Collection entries
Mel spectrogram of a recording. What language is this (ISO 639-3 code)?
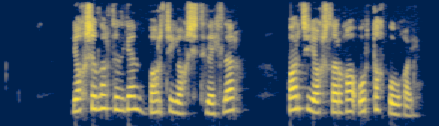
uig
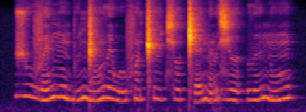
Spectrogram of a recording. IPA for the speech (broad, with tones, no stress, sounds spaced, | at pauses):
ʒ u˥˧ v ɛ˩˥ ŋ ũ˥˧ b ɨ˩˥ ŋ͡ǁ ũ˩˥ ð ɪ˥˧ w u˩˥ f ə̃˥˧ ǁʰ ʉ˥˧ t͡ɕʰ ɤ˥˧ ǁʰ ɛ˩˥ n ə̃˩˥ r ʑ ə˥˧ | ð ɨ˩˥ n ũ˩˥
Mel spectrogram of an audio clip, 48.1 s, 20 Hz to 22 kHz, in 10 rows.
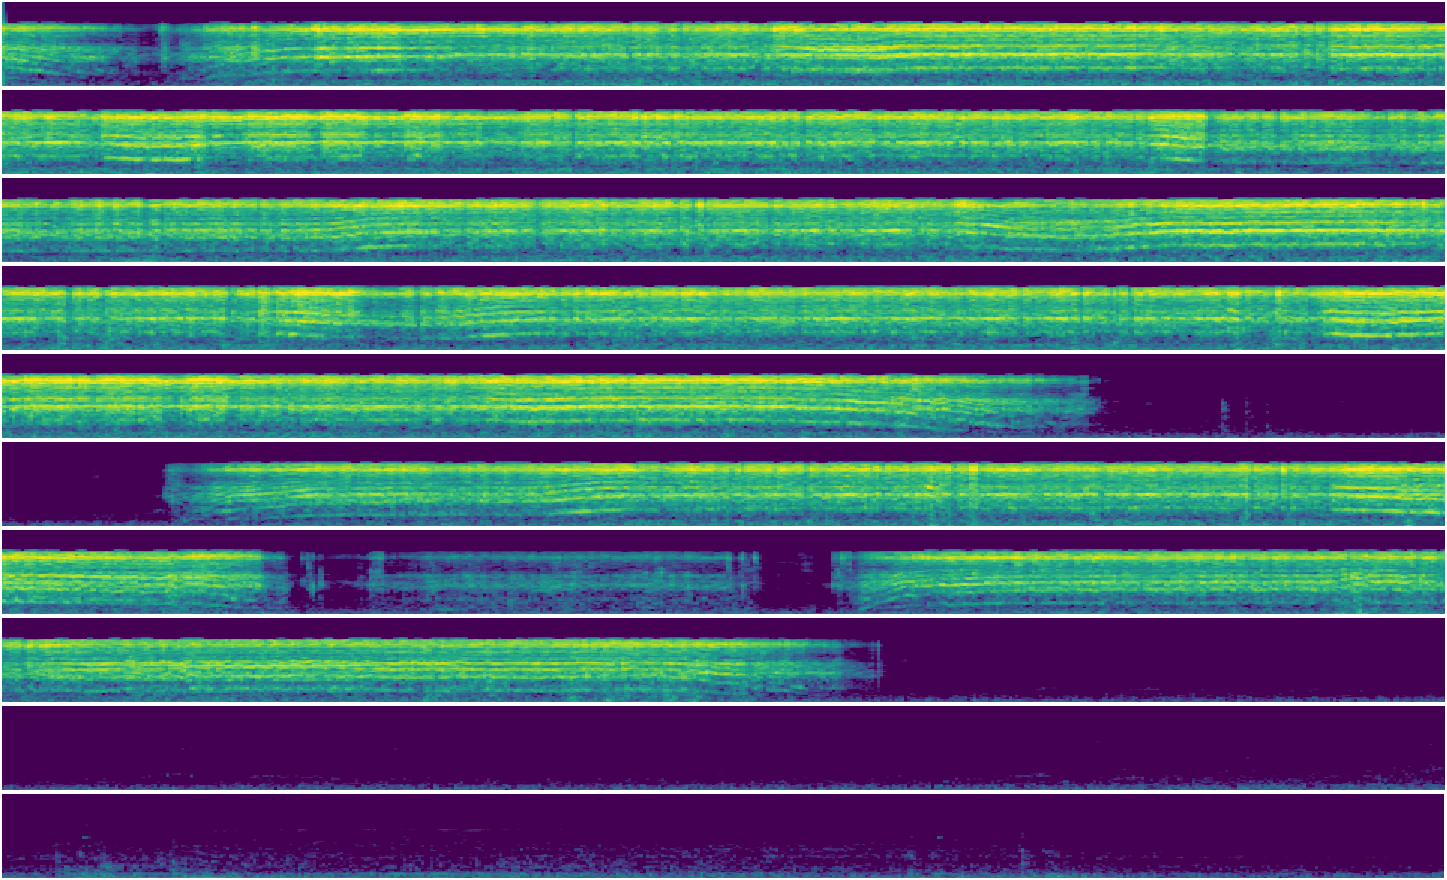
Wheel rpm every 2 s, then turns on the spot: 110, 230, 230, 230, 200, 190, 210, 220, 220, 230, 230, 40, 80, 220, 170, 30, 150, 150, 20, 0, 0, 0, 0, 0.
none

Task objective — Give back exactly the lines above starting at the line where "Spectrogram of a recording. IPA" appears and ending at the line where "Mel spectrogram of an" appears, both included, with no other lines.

Exercise solution —
Spectrogram of a recording. IPA for the speech (broad, with tones, no stress, sounds spaced, | at pauses):
ʒ u˥˧ v ɛ˩˥ ŋ ũ˥˧ b ɨ˩˥ ŋ͡ǁ ũ˩˥ ð ɪ˥˧ w u˩˥ f ə̃˥˧ ǁʰ ʉ˥˧ t͡ɕʰ ɤ˥˧ ǁʰ ɛ˩˥ n ə̃˩˥ r ʑ ə˥˧ | ð ɨ˩˥ n ũ˩˥
Mel spectrogram of an audio clip, 48.1 s, 20 Hz to 22 kHz, in 10 rows.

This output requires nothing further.